◆ The data
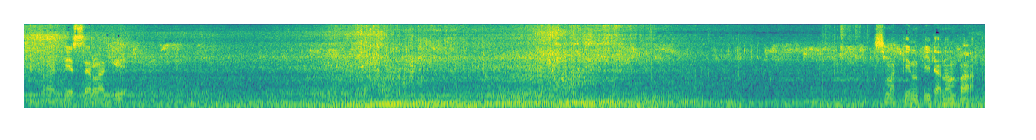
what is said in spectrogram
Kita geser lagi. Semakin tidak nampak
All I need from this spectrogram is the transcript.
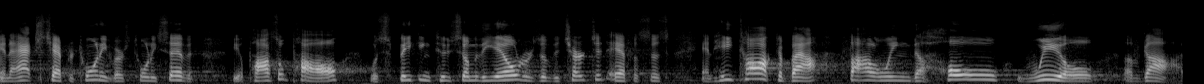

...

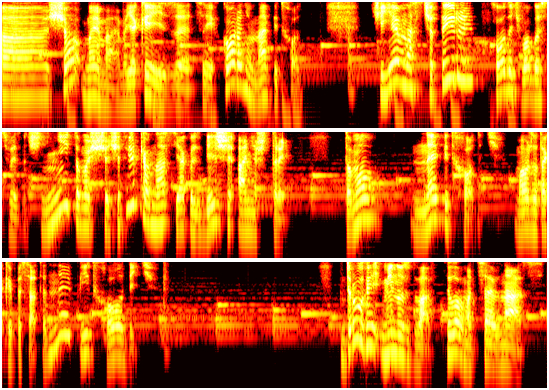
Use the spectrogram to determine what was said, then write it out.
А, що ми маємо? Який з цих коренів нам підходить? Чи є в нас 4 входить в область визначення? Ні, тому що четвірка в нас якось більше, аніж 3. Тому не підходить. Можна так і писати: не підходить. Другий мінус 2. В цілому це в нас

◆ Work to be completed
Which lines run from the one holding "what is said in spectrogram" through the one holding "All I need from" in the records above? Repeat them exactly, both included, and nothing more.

◆ Task solution
what is said in spectrogram
Kita geser lagi. Semakin tidak nampak
All I need from this spectrogram is the transcript.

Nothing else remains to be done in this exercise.